The cervical cap is not a method of birth control that is widely used, and very few health care providers recommend this type of contraception. If you are interested in the cervical cap, be sure to check with your health care provider to see if this method is available.
What is a cervical cap?
A cervical cap is a small silicone or rubber cup you insert into your vagina before sexual intercourse to help prevent pregnancy. It covers your cervix so sperm can’t reach an egg. Suction helps it stay in place. The only cervical cap approved for use in the United States is sold under the brand name FemCap®. It must be fitted and prescribed by your healthcare provider. Spermicide is added to the cap to kill any sperm that may get outside of the protection of the cap.
How effective is it?

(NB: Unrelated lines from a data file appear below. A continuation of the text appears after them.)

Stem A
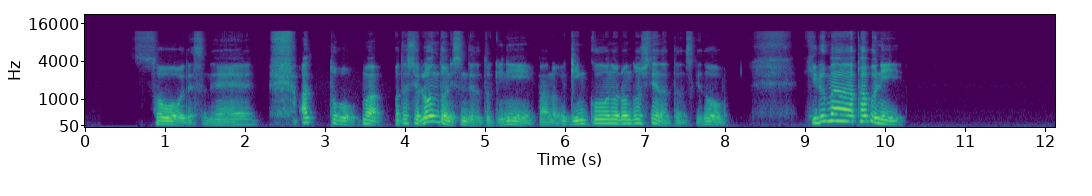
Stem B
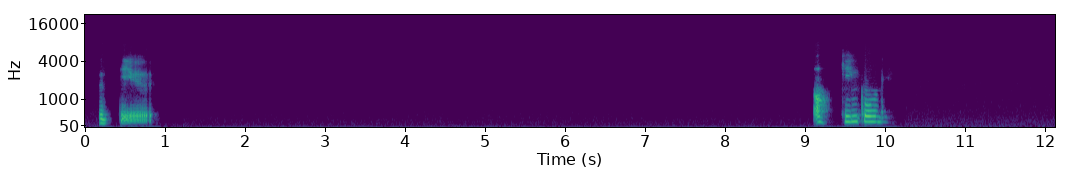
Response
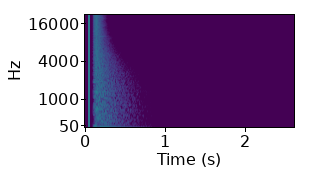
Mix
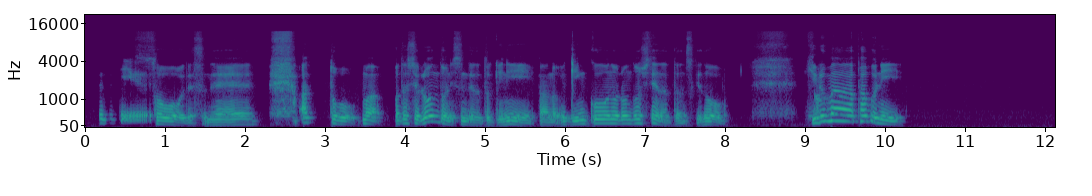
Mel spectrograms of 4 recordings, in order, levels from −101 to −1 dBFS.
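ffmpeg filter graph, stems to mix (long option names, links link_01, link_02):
-filter_complex "[0:a]volume=-4.5dB,asplit=2[link_01][link_02];[1:a]volume=-9.5dB,asplit=2[link_03][link_04];[link_04]volume=-21.5dB[link_05];[link_02]apad=whole_len=534861[link_06];[link_03][link_06]sidechaincompress=threshold=-31dB:ratio=8:attack=16:release=390[link_07];[link_05]aecho=0:1:121|242|363|484:1|0.27|0.0729|0.0197[link_08];[link_01][link_07][link_08]amix=inputs=3:normalize=0,acrossover=split=250 3600:gain=0.2 1 0.251[link_09][link_10][link_11];[link_09][link_10][link_11]amix=inputs=3:normalize=0,acompressor=threshold=-45dB:ratio=3"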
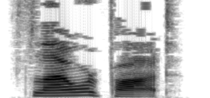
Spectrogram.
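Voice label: "flower pot", British English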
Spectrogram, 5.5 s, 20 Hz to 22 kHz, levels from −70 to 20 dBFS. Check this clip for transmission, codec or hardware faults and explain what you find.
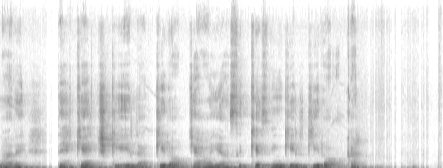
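Nothing faulty can be heard anywhere in the speech.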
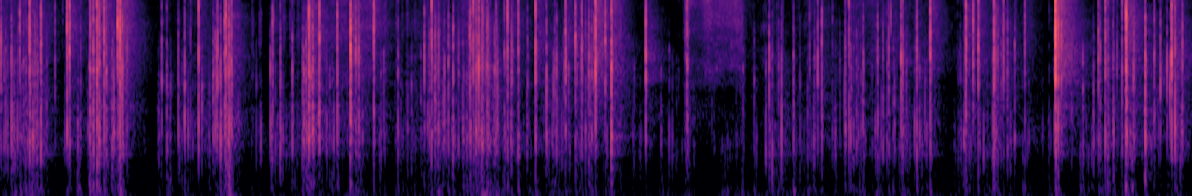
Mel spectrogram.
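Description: An empty white paper Subway bag with green print is held in both hands while fingers bend and crinkle its paper edges. Dense bursts of crisp, bright crackling and crinkling come in irregular flurries separated by short pauses, with almost no low end. The sound is dry, with each crackle stopping immediately.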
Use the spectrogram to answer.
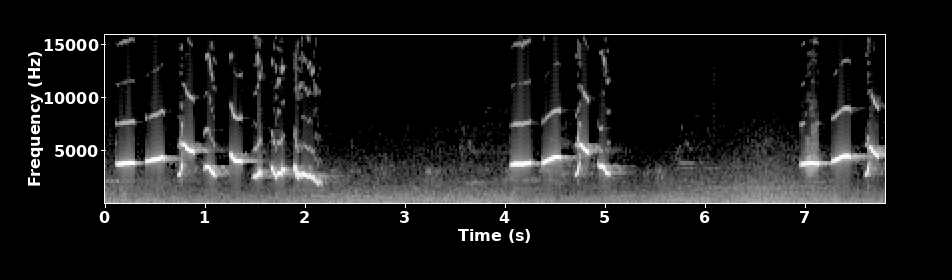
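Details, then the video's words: Oriental magpie-robin singing rapid runs of piercing whistled notes, roughly seven per two-second burst, with silent gaps of about two seconds between bursts. "suara murai kampung/ kacer"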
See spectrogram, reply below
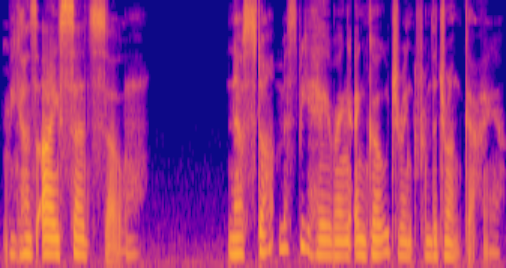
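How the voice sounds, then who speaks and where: A woman's voice: on the low side, dry recording, heavily acted. A woman voicing a possessive, seductive vampire in a whispered ASMR roleplay, doting on her lover with intimate, coaxing control. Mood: stern, threatening. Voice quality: breathy whisper with husky, creaky edge. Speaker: voice actor.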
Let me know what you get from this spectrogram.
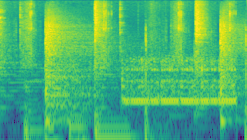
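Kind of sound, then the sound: signal or alarm, mobile phone dialing tones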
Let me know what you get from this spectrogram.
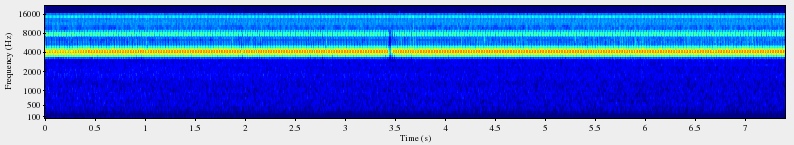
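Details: Singing Striped Marsh-cricket (Pteronemobius lineolatus) from Maggia, Switzerland, 1 September 2023; an even, sustained high-pitched trill, interrupted only by one tiny dropout midway.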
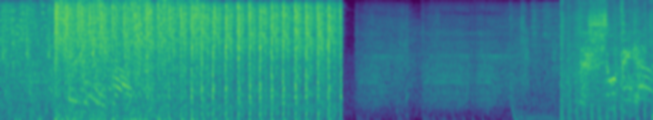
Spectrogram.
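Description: Rapid automatic gunfire in the mobile video game Apex Legends Mobile, dense bursts that stop abruptly before another burst starts, heard over in-game voice lines.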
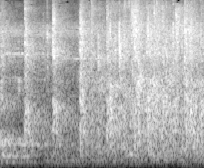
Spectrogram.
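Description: Audience clapping: a dense run of many hand claps filling a pause in the speech.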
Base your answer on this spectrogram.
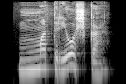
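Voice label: "matryoshka", Russian; bukvar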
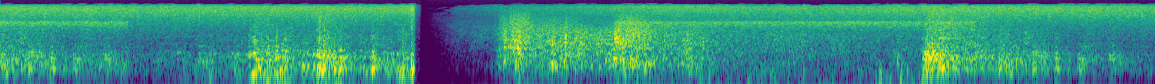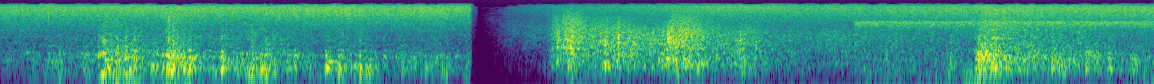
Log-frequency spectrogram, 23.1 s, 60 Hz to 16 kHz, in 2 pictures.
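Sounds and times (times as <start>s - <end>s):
thunder rumbling: 0.0s - 4.2s, 4.9s - 16.3s, 17.0s - 23.0s
rain hissing: 0.0s - 23.0s.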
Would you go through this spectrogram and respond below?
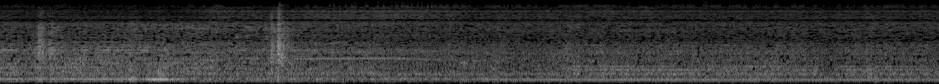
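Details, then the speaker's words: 1987 Hoover Sensotronic System 20 vacuum cleaner motor humming, with a faint rough grind from a worn motor bearing at lower speed; sounds fine at normal speed; bearing replacement planned. "On a lower speed, obviously, you can hear the bearing grind away. But on a normal speed, it's lovely."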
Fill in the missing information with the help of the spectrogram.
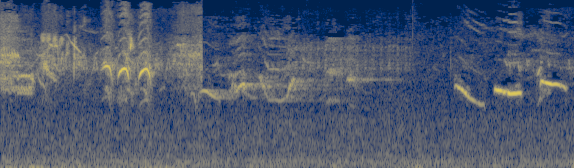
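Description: Sparrow song: a dense burst of high chirps, then short slurred whistles and clear chip notes at a quick, uneven pace. Other birds chirp in the background.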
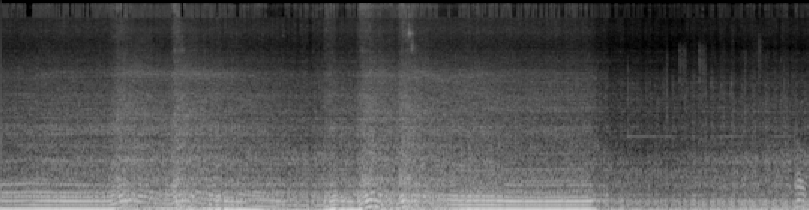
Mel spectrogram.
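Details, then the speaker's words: Rebuilt Kawasaki Ninja motorcycle, cold start with the airbox now fitted, so it is quiet and no longer throaty: a smooth, steady idle, then a few clean throttle blips that rise and fall quickly without popping or rattles; normal idle and revs. "nice and quiet had an air box on it was a bit throaty before obviously because it was sucking hearing straight from the outside but now he's got that air box on"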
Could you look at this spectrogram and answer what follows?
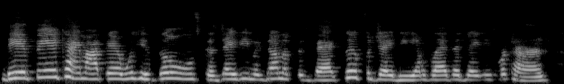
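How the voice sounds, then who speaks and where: A woman's voice: on the high side, normal speed, highs cut off. A woman hosting a casual livestream recap, talking in a sassy, blunt and profane way and laughing often. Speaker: host of a wrestling after-show.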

Like all contraception, cervical caps are only effective when used correctly. If you don’t follow the directions or use it every time you have sex, it will increase your chances of becoming pregnant. Additionally, the cap must be fitted tightly across your cervix. If it’s not a snug fit, it lowers the device’s effectiveness.
A cervical cap is also less effective if you’ve given birth vaginally. This is because your vagina and cervix are stretched during childbirth, and the cap may not fit as well. The cervical cap is about 86% effective in people who haven’t given birth. It’s about 71% effective in people who have given birth.
Cervical caps aren’t as effective as other birth control options like patches, rings, pills or intrauterine defines (IUDs).
Typical use results in a failure rate of approximately 20%. This means that 20 people out of every 100 will become pregnant during the first year of use. You should take a pregnancy test if you are experiencing any pregnancy symptoms.
What are the side effects or health risks?
The most common side effect of using a cervical cap is vaginal irritation. Some women also experience an increase in the number of bladder infections they have.
The cervical cap should not be used by women who have:
- An abnormally shaped cervix
- A history of pelvic inflammatory disease (PID)
- Abnormal pap smears
- Severe cervicitis
Is it reversible?
Yes. A cap does not have any effects on either the male’s or the female’s reproductive function. It is possible to get pregnant immediately when the caps are no longer used.
How much does a cervical cap cost?
Office visits to obtain a prescription for a cervical cap range from $50 to $200, the cap costs between $15 and $50 dollars and spermicidal jellies, foams, or creams range from $7 to $18 dollars per package. The cervical cap can last up to two years.
What about sexually transmitted infections (STIs)?
The cervical cap does NOT provide protection against the transmission of sexually transmitted infections.
What are the pros & cons of cervical caps?
- The Pros:
- Reusable and relatively inexpensive
- Small and easy to carry
- Requires less spermicide than a diaphragm
- Are hormone-free
- Rarely hinders the sexual experience
- May be used for repeated intercourse within a 48 hour period
- The Cons:
- Requires consistent use for each sexual encounter
- Spermicide may be messy
- A prescription is required
- May contribute towards urinary tract infections
- Offer no protection against sexually transmitted infections
- May cause cervical changes, such as cervicitis
- Must be cleaned and stored
- May need to be resized following a pregnancy, abortion, pelvic surgery, or weight loss or gain (20lbs or more)
- May get stuck in the cervix, requiring it to be removed by your healthcare provider
Want to Know More?
Cleveland Clinic: Cervical Cap
Healthline: Cervical Cap